The electron capture trigger the emission of an invisible neutrino by the nucleus.

The capture of an electron has the same effect on a nucleus as the emission of a positron: one of its protons transforms into a neutron, diminishing the global electric charge of the nucleus by 1 unit. Electron capture, along with beta-positive decay, is Nature’s way of guaranteeing that no nucleus becomes too proton-heavy.

Ordinary beta-minus decay has no competitor on Earth however to reduce an excess of neutrons, since the capture of positrons would occur in an world made of antimatter.

The captured electron belongs to the group of electrons orbiting around the nucleus. Such captures turn out to be difficult. Most of the electrons orbit the nucleus at distances large compared to the nucleus. Even the innermost K-layer electrons are far from the very small volume of the nucleus where the weak forces responsible for the capture operate and transform the electron into a neutrino. This explains why electron capture is difficult and therefore rare.

Electron capture : a difficult and rare process
Weak forces are behind positron emission and electron capture. Electron capture occurs much less frequently than the emission of a positron. Whereas beta decay can occur spontaneously when energetically allowed, for an electron capture the weak forces require that the electron comes into close contact with a proton of the nucleus. The probability that an electron, even one belonging to the inner ‘K’ shell, would find itself inside the nucleus is very low indeed (for potassium 40, the volume of the nucleus is less than a billionth of the K layer volume).
© IN2P3

However, electron capture is more economical in energy than positron emission, its competitor.

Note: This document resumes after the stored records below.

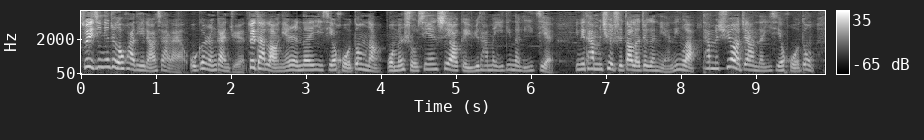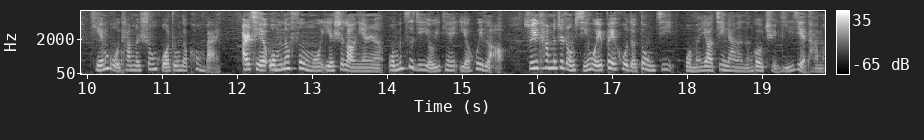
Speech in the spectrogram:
所以今天这个话题聊下来，我个人感觉，对待老年人的一些活动呢，我们首先是要给予他们一定的理解，因为他们确实到了这个年龄了，他们需要这样的一些活动，填补他们生活中的空白。而且我们的父母也是老年人，我们自己有一天也会老，所以他们这种行为背后的动机，我们要尽量的能够去理解他们。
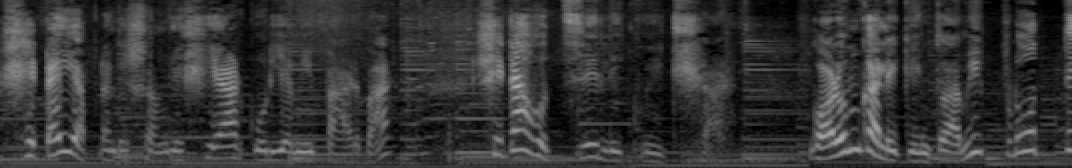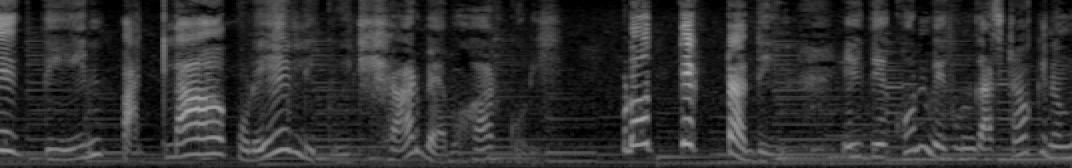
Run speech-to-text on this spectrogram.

The creation of a positron requires 511 keV, the mass energy of the positron. If the energy released in the decay is smaller than 511 keV, the emission of a positron (beta-plus decay) is not allowed. Below this energy threshold, electron capture becomes the only process available to reduce an excess of protons.

Electon captures often passes unseen, as the neutrino that carries away the released energy is impossible to detect. The recoiling nucleus also barely moves, with the few microns that it covers being too small to be observed.

These events would go unnoticed if it were not for the restructuring that the nucleus and electron shells both undergo. Electrons are usually captured from the inner K layer, leaving ‘holes’ behind them. An atom with a gap in its electron structure rearranges itself, emitting X rays in the process or Auger’s electrons. Such a capture may also leave the nucleus in an excited state, at a higher energy its ground state, causing it to release desexcitation gamma rays.

As a result, electron capture particular decay mode is very hard to detect. This particular decay mode was discovered only in 1937 by the American physicist Luis Alvarez (1911-1988), some forty years after the discovery of beta-negative radioactivity and only a few years after the observation of the positron and beta-positive decays.

Luis Alvarez, a physics Nobel laureate, had a long and brilliant carreer as a physicist. For instance, far away from electron capture, he proposed in 1980 a famous explanation of the dinosaurs extinction, suggesting it had been caused by an asteroid colliding with the Earth some 160 million years ago.